## Problem to solve
Write out every entry below exactly as it appears. Pictures do not belong in the copy.

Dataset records
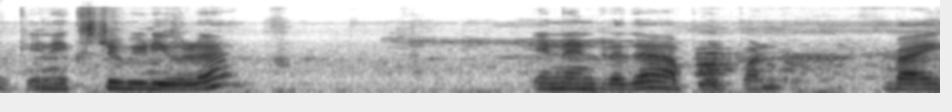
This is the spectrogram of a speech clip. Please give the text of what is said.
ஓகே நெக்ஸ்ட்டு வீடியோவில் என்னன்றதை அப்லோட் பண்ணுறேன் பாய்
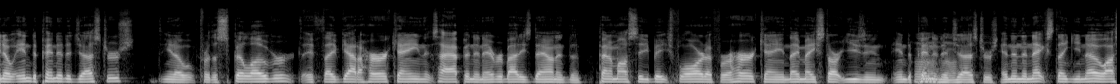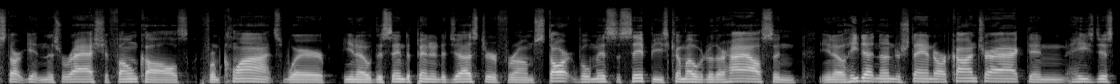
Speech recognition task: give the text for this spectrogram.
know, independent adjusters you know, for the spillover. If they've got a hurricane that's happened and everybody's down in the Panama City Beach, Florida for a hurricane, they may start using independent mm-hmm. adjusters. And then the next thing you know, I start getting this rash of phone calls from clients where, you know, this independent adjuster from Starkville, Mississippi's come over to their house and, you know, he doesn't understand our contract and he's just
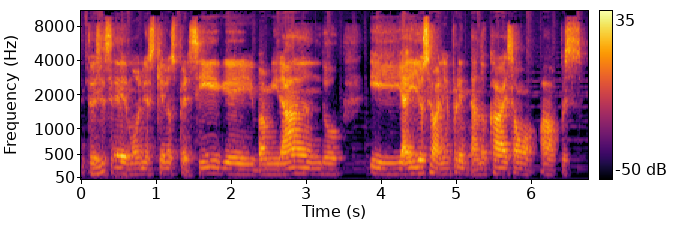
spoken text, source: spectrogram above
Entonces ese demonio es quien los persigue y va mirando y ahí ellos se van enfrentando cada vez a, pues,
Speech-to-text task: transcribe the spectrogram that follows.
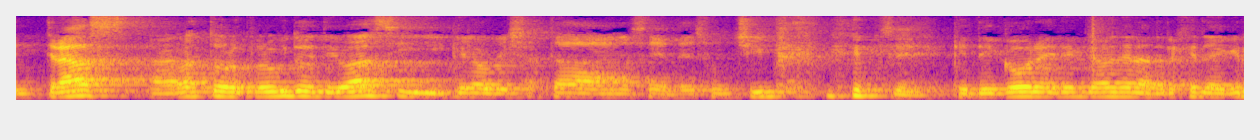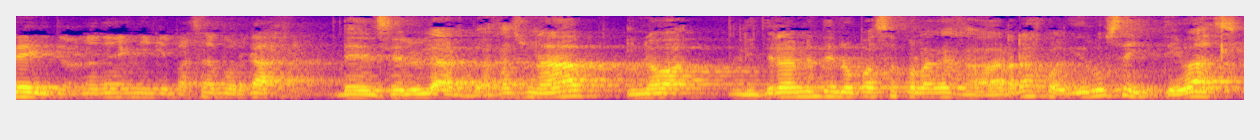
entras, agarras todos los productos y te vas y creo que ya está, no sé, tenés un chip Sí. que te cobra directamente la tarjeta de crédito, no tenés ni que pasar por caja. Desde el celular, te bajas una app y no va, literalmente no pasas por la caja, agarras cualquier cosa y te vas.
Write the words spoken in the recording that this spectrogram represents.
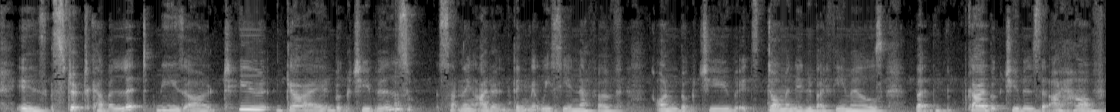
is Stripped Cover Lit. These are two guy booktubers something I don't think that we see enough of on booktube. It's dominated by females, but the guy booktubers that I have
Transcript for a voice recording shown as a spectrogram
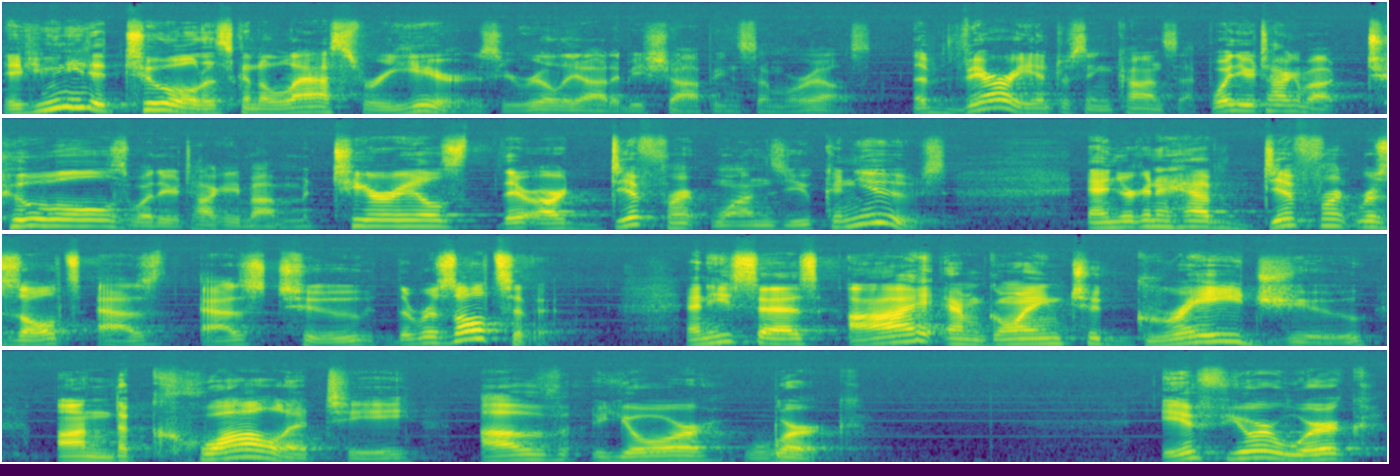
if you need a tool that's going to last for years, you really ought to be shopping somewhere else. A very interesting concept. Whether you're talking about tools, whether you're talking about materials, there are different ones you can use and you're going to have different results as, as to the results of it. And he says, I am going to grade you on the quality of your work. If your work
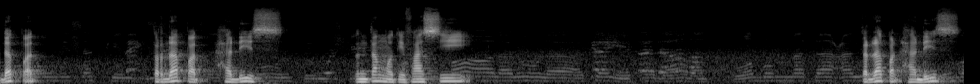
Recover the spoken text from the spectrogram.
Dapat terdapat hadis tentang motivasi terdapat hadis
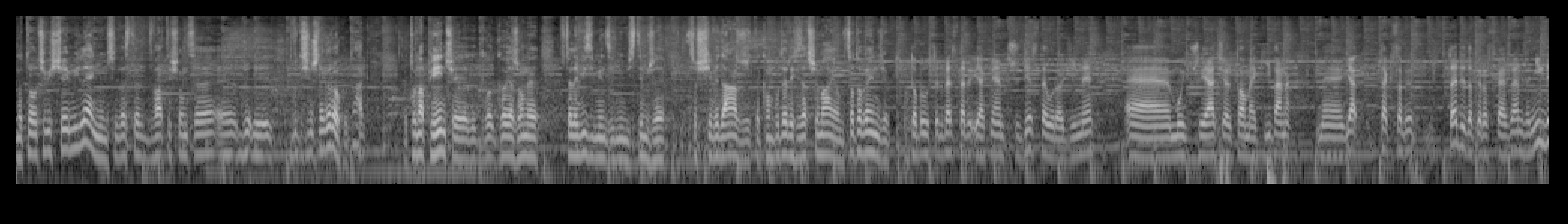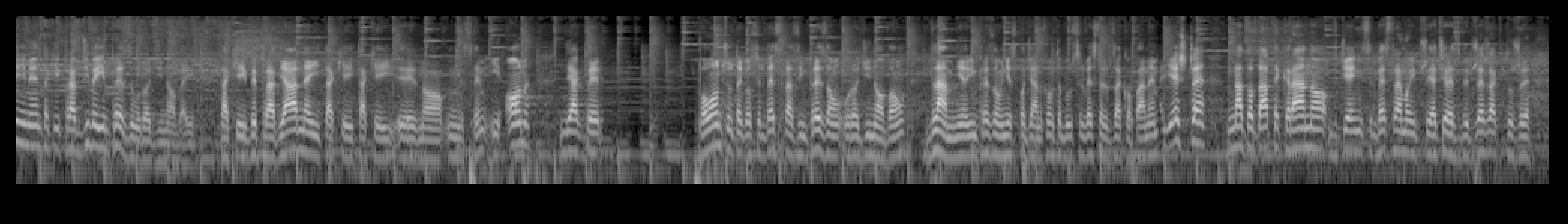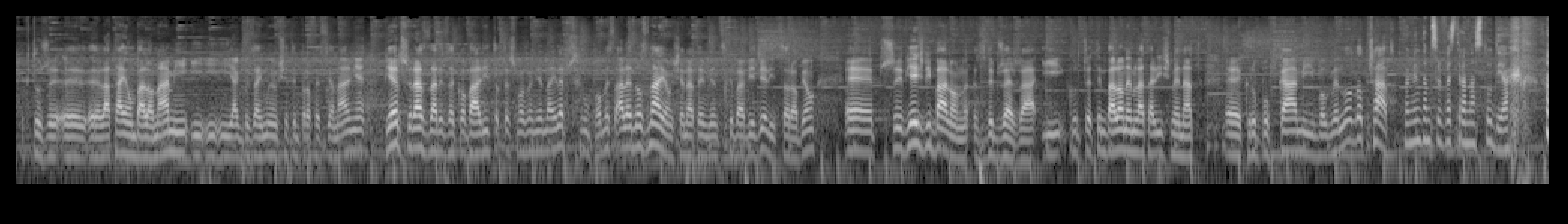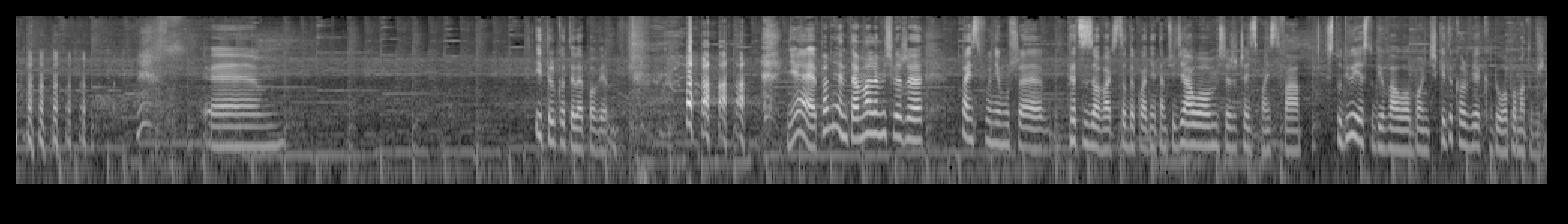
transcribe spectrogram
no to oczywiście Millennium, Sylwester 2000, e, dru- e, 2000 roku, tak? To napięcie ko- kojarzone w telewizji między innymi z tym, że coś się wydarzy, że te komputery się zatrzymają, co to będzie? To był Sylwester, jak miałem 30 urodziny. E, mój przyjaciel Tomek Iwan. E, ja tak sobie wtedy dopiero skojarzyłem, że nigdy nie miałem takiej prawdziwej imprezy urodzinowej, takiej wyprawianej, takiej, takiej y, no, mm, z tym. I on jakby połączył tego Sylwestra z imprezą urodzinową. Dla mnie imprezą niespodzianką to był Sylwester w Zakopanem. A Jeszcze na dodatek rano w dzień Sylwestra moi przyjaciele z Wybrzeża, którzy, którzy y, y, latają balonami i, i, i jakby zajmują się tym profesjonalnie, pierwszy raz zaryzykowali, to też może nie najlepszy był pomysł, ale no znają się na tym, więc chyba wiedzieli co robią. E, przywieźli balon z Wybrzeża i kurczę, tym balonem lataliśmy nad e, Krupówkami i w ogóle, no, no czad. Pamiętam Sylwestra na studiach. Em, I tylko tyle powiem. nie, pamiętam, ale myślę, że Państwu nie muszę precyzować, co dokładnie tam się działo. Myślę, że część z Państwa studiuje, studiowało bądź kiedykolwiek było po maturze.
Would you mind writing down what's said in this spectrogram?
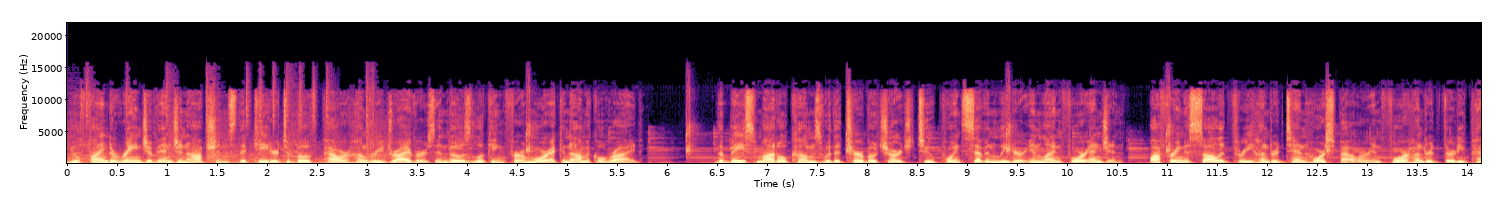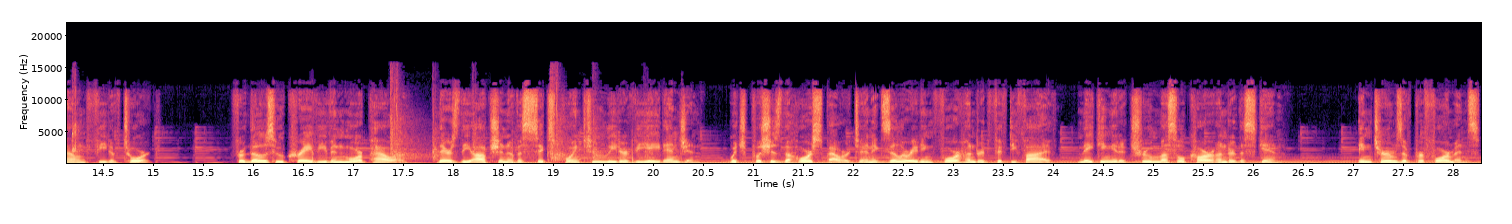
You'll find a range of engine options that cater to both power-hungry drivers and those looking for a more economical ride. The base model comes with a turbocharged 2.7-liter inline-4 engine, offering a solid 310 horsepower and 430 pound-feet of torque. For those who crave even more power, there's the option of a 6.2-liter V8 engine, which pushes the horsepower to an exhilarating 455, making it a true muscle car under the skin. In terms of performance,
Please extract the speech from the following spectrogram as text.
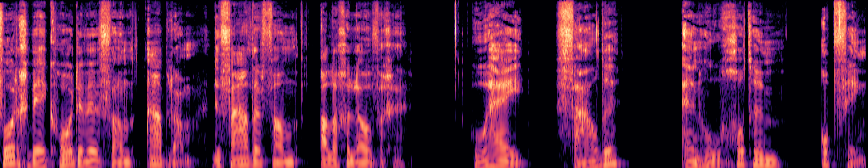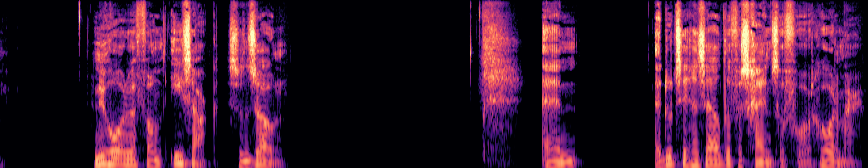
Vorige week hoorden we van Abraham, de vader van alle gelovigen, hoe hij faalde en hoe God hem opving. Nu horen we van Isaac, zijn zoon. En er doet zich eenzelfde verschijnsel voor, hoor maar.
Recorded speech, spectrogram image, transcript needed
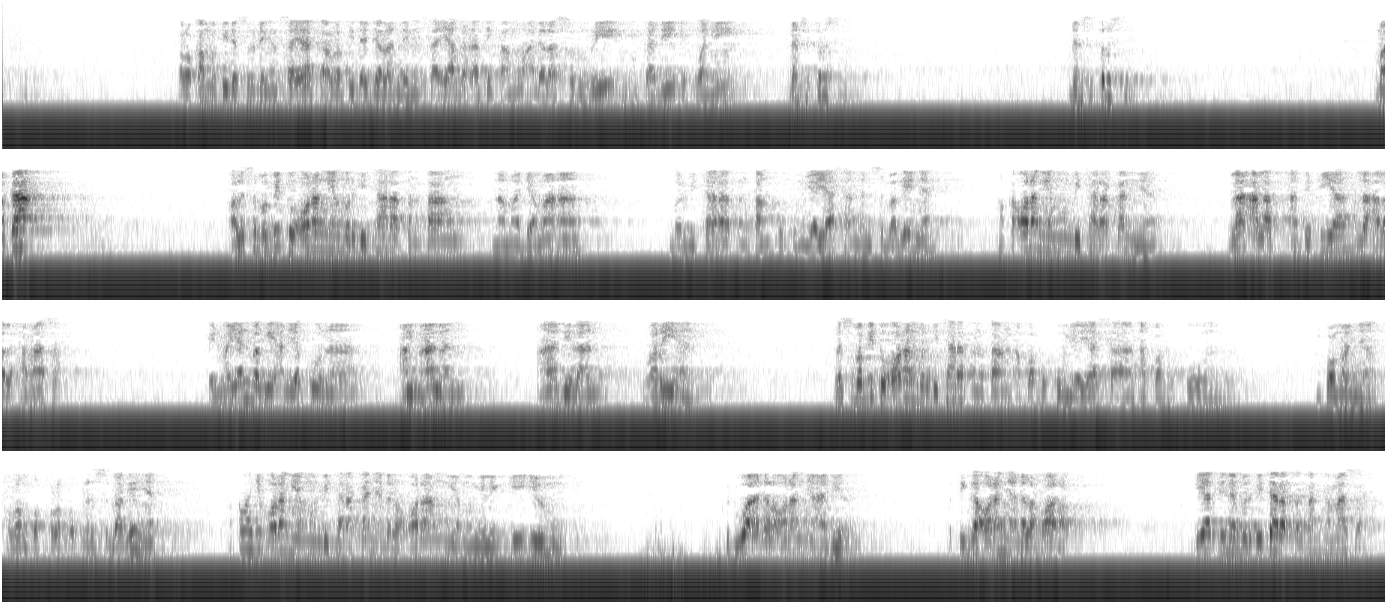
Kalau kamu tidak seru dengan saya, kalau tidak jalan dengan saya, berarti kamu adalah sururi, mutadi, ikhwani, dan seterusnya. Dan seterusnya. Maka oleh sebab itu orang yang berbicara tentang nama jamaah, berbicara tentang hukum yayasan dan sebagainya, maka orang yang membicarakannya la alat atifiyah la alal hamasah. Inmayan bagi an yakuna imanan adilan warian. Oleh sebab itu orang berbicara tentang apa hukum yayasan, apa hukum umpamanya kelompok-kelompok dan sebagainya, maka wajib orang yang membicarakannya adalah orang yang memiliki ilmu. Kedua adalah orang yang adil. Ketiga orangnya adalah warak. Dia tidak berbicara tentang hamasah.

## Answer to this task
This is the spectrogram of a speech clip. Please give the text of what is said.
ஓகே நெக்ஸ்ட்டு வீடியோவில் என்னன்றதை அப்லோட் பண்ணுறேன் பாய்
Speech recognition task: give the text for this spectrogram.
know, independent adjusters you know, for the spillover. If they've got a hurricane that's happened and everybody's down in the Panama City Beach, Florida for a hurricane, they may start using independent mm-hmm. adjusters. And then the next thing you know, I start getting this rash of phone calls from clients where, you know, this independent adjuster from Starkville, Mississippi's come over to their house and, you know, he doesn't understand our contract and he's just
spoken text, source: spectrogram above
Entonces ese demonio es quien los persigue y va mirando y ahí ellos se van enfrentando cada vez a, pues,
Speech-to-text task: transcribe the spectrogram that follows.
entras, agarras todos los productos y te vas y creo que ya está, no sé, tenés un chip Sí. que te cobra directamente la tarjeta de crédito, no tenés ni que pasar por caja. Desde el celular, te bajas una app y no va, literalmente no pasas por la caja, agarras cualquier cosa y te vas.
Write the words spoken in the recording that this spectrogram represents.
is Stripped Cover Lit. These are two guy booktubers something I don't think that we see enough of on booktube. It's dominated by females, but the guy booktubers that I have
Transcript for a voice recording shown as a spectrogram
if you need a tool that's going to last for years, you really ought to be shopping somewhere else. A very interesting concept. Whether you're talking about tools, whether you're talking about materials, there are different ones you can use and you're going to have different results as, as to the results of it. And he says, I am going to grade you on the quality of your work. If your work
Recover the spoken text from the spectrogram.
Dapat terdapat hadis tentang motivasi terdapat hadis
transcribe spectrogram
no to oczywiście Millennium, Sylwester 2000, e, dru- e, 2000 roku, tak? To napięcie ko- kojarzone w telewizji między innymi z tym, że coś się wydarzy, że te komputery się zatrzymają, co to będzie? To był Sylwester, jak miałem 30 urodziny. E, mój przyjaciel Tomek Iwan. E, ja tak sobie wtedy dopiero skojarzyłem, że nigdy nie miałem takiej prawdziwej imprezy urodzinowej, takiej wyprawianej, takiej, takiej y, no, mm, z tym. I on jakby połączył tego Sylwestra z imprezą urodzinową. Dla mnie imprezą niespodzianką to był Sylwester w Zakopanem. A Jeszcze na dodatek rano w dzień Sylwestra moi przyjaciele z Wybrzeża, którzy, którzy y, y, latają balonami i, i, i jakby zajmują się tym profesjonalnie, pierwszy raz zaryzykowali, to też może nie najlepszy był pomysł, ale no znają się na tym, więc chyba wiedzieli co robią. E, przywieźli balon z Wybrzeża i kurczę, tym balonem lataliśmy nad e, Krupówkami i w ogóle, no, no czad. Pamiętam Sylwestra na studiach. Em, I tylko tyle powiem. nie, pamiętam, ale myślę, że Państwu nie muszę precyzować, co dokładnie tam się działo. Myślę, że część z Państwa studiuje, studiowało bądź kiedykolwiek było po maturze.
Would you mind writing down what's said in this spectrogram?
You'll find a range of engine options that cater to both power-hungry drivers and those looking for a more economical ride. The base model comes with a turbocharged 2.7-liter inline-4 engine, offering a solid 310 horsepower and 430 pound-feet of torque. For those who crave even more power, there's the option of a 6.2-liter V8 engine, which pushes the horsepower to an exhilarating 455, making it a true muscle car under the skin. In terms of performance,
Please extract the speech from the following spectrogram as text.
Vorige week hoorden we van Abraham, de vader van alle gelovigen, hoe hij faalde en hoe God hem opving. Nu horen we van Isaac, zijn zoon. En er doet zich eenzelfde verschijnsel voor, hoor maar.
Recorded speech, spectrogram image, transcript needed
Kalau kamu tidak seru dengan saya, kalau tidak jalan dengan saya, berarti kamu adalah sururi, mutadi, ikhwani, dan seterusnya. Dan seterusnya. Maka oleh sebab itu orang yang berbicara tentang nama jamaah, berbicara tentang hukum yayasan dan sebagainya, maka orang yang membicarakannya la alat atifiyah la alal hamasah. Inmayan bagi an yakuna imanan adilan warian. Oleh sebab itu orang berbicara tentang apa hukum yayasan, apa hukum umpamanya kelompok-kelompok dan sebagainya, maka wajib orang yang membicarakannya adalah orang yang memiliki ilmu. Kedua adalah orang yang adil. Ketiga orangnya adalah warak. Dia tidak berbicara tentang hamasah.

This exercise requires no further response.